=== What is expected ===
The entries are to be output word for word, with the pictures omitted.

=== Dataset excerpts ===
-- -- --
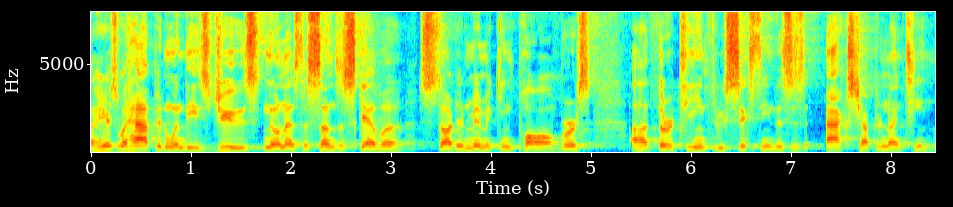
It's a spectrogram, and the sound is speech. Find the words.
Now, here's what happened when these Jews, known as the sons of Sceva, started mimicking Paul. Verse uh, 13 through 16. This is Acts chapter 19. It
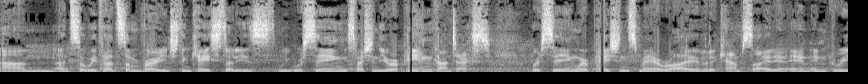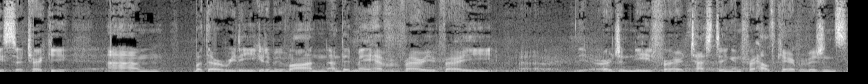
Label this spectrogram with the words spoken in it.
Um, and so we've had some very interesting case studies. We, are seeing, especially in the European context, we're seeing where patients may arrive at a campsite in, in, in Greece or Turkey, um, but they're really eager to move on, and they may have a very, very uh, urgent need for testing and for healthcare provisions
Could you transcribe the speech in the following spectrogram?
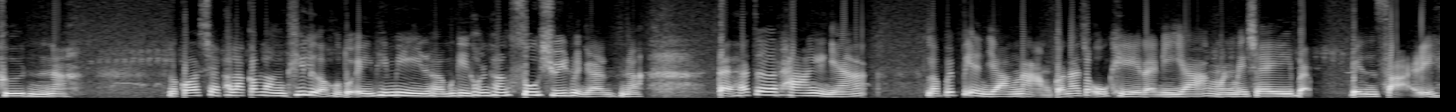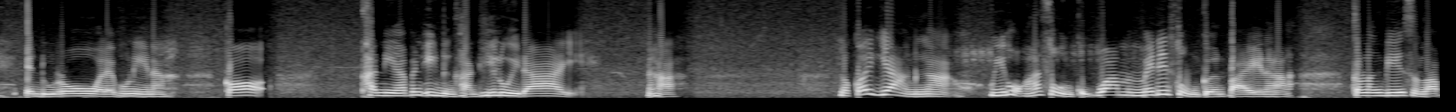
ขึ้นนะ แล้วก็ใช้พละกำลังที่เหลือของตัวเองที่มีนะคะ เมื่อกี้ค่อนข้างสู้ชีวิตเหมือนกันนะ แต่ถ้าเจอทางอย่างเงี้ย เราไปเปลี่ยนยางหนามก็น่าจะโอเค แต่นี้ยางมันไม่ใช่แบบเป็นสายเอนดูโรอะไรพวกนี้นะ ก็คันนี้เป็นอีกหนึ่งคันที่ลุยได้นะคะ แล้วก็อีกอย่างหนึ่งอะ V650 กุ๊กว่ามันไม่ได้สูงเกินไปนะคะกำลังดีสำหรับ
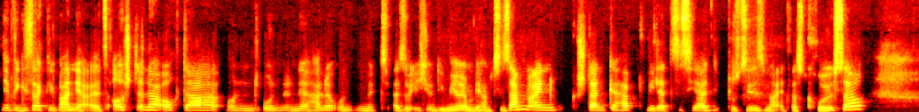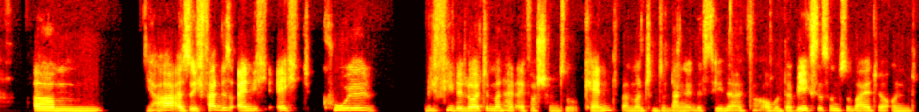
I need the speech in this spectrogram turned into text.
ja, wie gesagt, wir waren ja als Aussteller auch da und unten in der Halle unten mit, also ich und die Miriam, wir haben zusammen einen Stand gehabt, wie letztes Jahr, bloß dieses Mal etwas größer. Ähm, ja, also ich fand es eigentlich echt cool, wie viele Leute man halt einfach schon so kennt, weil man schon so lange in der Szene einfach auch unterwegs ist und so weiter. Und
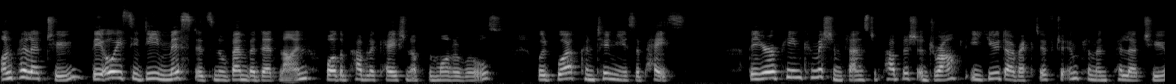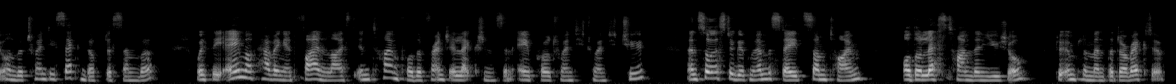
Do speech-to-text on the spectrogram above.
On Pillar 2, the OECD missed its November deadline for the publication of the model rules, but work continues apace. The European Commission plans to publish a draft EU directive to implement Pillar 2 on the 22nd of December, with the aim of having it finalised in time for the French elections in April 2022, and so as to give member states some time, although less time than usual, to implement the directive.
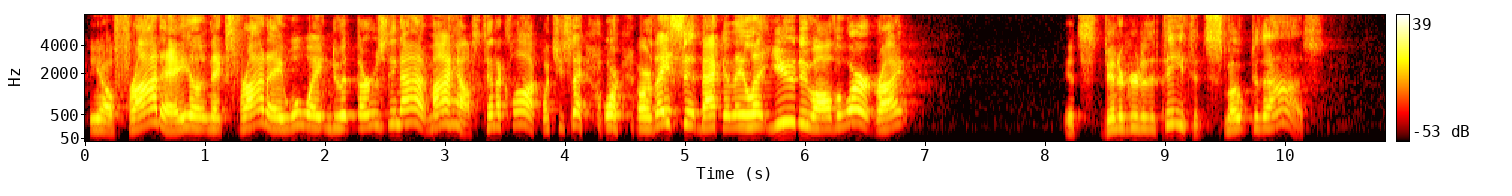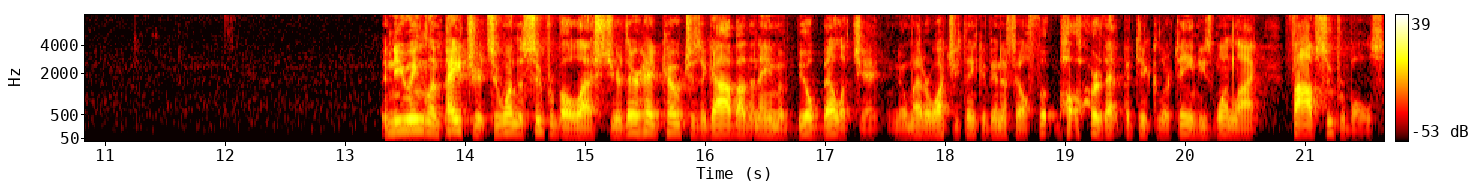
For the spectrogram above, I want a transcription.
you know, Friday, uh, next Friday. We'll wait and do it Thursday night at my house, 10 o'clock. What you say? Or, or they sit back and they let you do all the work, right? It's vinegar to the teeth, it's smoke to the eyes. The New England Patriots, who won the Super Bowl last year, their head coach is a guy by the name of Bill Belichick. No matter what you think of NFL football or that particular team, he's won like five Super Bowls.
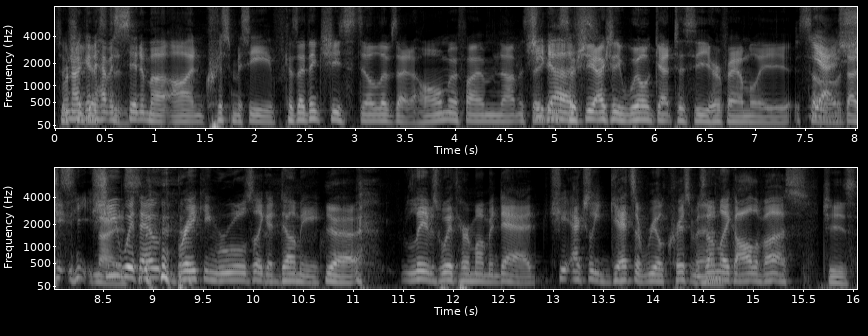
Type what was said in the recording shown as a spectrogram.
So we're not going to have a cinema on Christmas Eve. Because I think she still lives at home, if I'm not mistaken. So does. So she actually will get to see her family. So yeah, that's she, nice. she without breaking rules like a dummy yeah. lives with her mom and dad. She actually gets a real Christmas, Man. unlike all of us. Jeez,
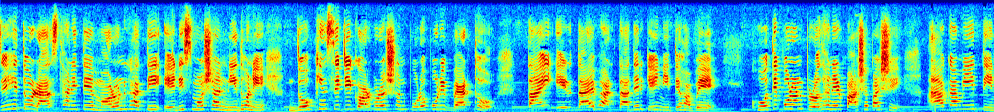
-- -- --
=== Reply ===
It's a spectrogram, and the sound is speech. Find the words.
Now, here's what happened when these Jews, known as the sons of Sceva, started mimicking Paul. Verse uh, 13 through 16. This is Acts chapter 19. It
Label this spectrogram with the words spoken in it.
Um, and so we've had some very interesting case studies. We, are seeing, especially in the European context, we're seeing where patients may arrive at a campsite in, in, in Greece or Turkey, um, but they're really eager to move on, and they may have a very, very uh, urgent need for testing and for healthcare provisions
Could you transcribe the speech in the following spectrogram?
ขึ้นนะ แล้วก็ใช้พละกำลังที่เหลือของตัวเองที่มีนะคะ เมื่อกี้ค่อนข้างสู้ชีวิตเหมือนกันนะ แต่ถ้าเจอทางอย่างเงี้ย เราไปเปลี่ยนยางหนามก็น่าจะโอเค แต่นี้ยางมันไม่ใช่แบบเป็นสายเอนดูโรอะไรพวกนี้นะ ก็คันนี้เป็นอีกหนึ่งคันที่ลุยได้นะคะ แล้วก็อีกอย่างหนึ่งอะ V650 กุ๊กว่ามันไม่ได้สูงเกินไปนะคะกำลังดีสำหรับ
I need the speech in this spectrogram turned into text.
ja, wie gesagt, wir waren ja als Aussteller auch da und unten in der Halle unten mit, also ich und die Miriam, wir haben zusammen einen Stand gehabt, wie letztes Jahr, bloß dieses Mal etwas größer. Ähm, ja, also ich fand es eigentlich echt cool, wie viele Leute man halt einfach schon so kennt, weil man schon so lange in der Szene einfach auch unterwegs ist und so weiter. Und
Do speech-to-text on the spectrogram above.
On Pillar 2, the OECD missed its November deadline for the publication of the model rules, but work continues apace. The European Commission plans to publish a draft EU directive to implement Pillar 2 on the 22nd of December, with the aim of having it finalised in time for the French elections in April 2022, and so as to give member states some time, although less time than usual, to implement the directive.
For the spectrogram above, I want a transcription.
you know, Friday, uh, next Friday. We'll wait and do it Thursday night at my house, 10 o'clock. What you say? Or, or they sit back and they let you do all the work, right? It's vinegar to the teeth, it's smoke to the eyes. The New England Patriots, who won the Super Bowl last year, their head coach is a guy by the name of Bill Belichick. No matter what you think of NFL football or that particular team, he's won like five Super Bowls.
Type what was said in the recording shown as a spectrogram.
So we're not going to have a cinema on Christmas Eve. Because I think she still lives at home, if I'm not mistaken. So does. So she actually will get to see her family. So yeah, that's she, nice. she without breaking rules like a dummy yeah. lives with her mom and dad. She actually gets a real Christmas, Man. unlike all of us. Jeez,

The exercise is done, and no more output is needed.